Our donor egg committee will meet for the second time and review the results of the steps outlined above. Following FDA criteria for eligibility, the committee will decide if you are eligible to proceed.

Ovarian stimulation will begin on a specific schedule. To produce several eggs for donation, you will need to take injectable medications to increase your egg production. All donors receive instructions on the usage, delivery, and side effects of these medications. All risks will be explained and questions answered before donors begin any ovarian stimulation medications.
At the appropriate time in the stimulation cycle, egg retrieval will be performed utilizing a vaginal ultrasound probe and attached needle guide to allow insertion of the needle through the vagina and into the ovaries. This procedure usually last approximately 45 minutes and is performed under anesthesia.

You must bring a friend or family member who can drive you home after the egg retrieval procedure. We will make a post-procedure phone call approximately one to two weeks after your retrieval to discuss how you are feeling.

Two months after your egg retrieval you will come back for a follow-up visit. At this time, you may give us a testimonial of your experience about being an egg donor. Four months after your egg retrieval, you will have a second physical examination and blood tests.

At your final visit, 6 months after your egg retrieval, we will perform the remainder of the infectious diseases screening as required by the FDA, and we will celebrate the completion of your egg donation!

Clock Frozen in Time on a Bed of Snow Photo

Becoming an Egg Donor

If you apply to become an egg donor, you will be providing the gift of life to women who desperately wish to have their own children. Donor candidates must schedule several office visits with us before they may be accepted to our program. These visits will include…

  • Complete physical and gynecological exam
  • Providing your medical and family history
  • Undergoing blood and urine tests
  • Psychological evaluation

You will also be informed by a program coordinator about your rights and responsibilities before being considered for egg donation. You must read a detailed informed consent and verbalize your understanding of the egg donation process.

Partially Underwater Photo of a Wave

What Happens to Your Eggs?

Following the egg harvest, your eggs will be frozen until the intended parents are ready to proceed.

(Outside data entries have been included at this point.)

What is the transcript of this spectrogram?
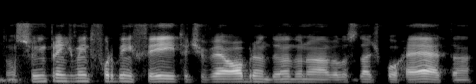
Então, se o empreendimento for bem feito, tiver obra andando na velocidade correta,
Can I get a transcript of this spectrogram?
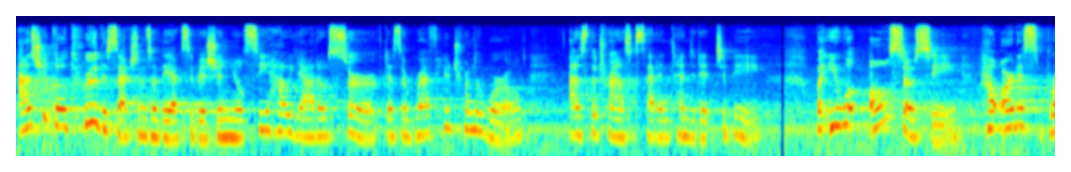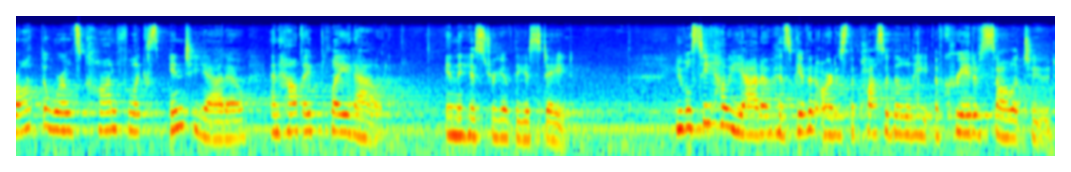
As you go through the sections of the exhibition, you'll see how Yaddo served as a refuge from the world as the Trasks had intended it to be. But you will also see how artists brought the world's conflicts into Yaddo and how they played out in the history of the estate. You will see how Yaddo has given artists the possibility of creative solitude,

After inseminating the eggs with sperm, the resulting embryos will be grown in our laboratory and then they will be transferred into the uterus of the recipient.

If she becomes pregnant and delivers a child, she will be considered as the birth mother and, therefore, the legal mother of that child even though the child was conceived with your eggs.

Photo of an Egg Freezing Storage Container With Frozen Eggs in Straws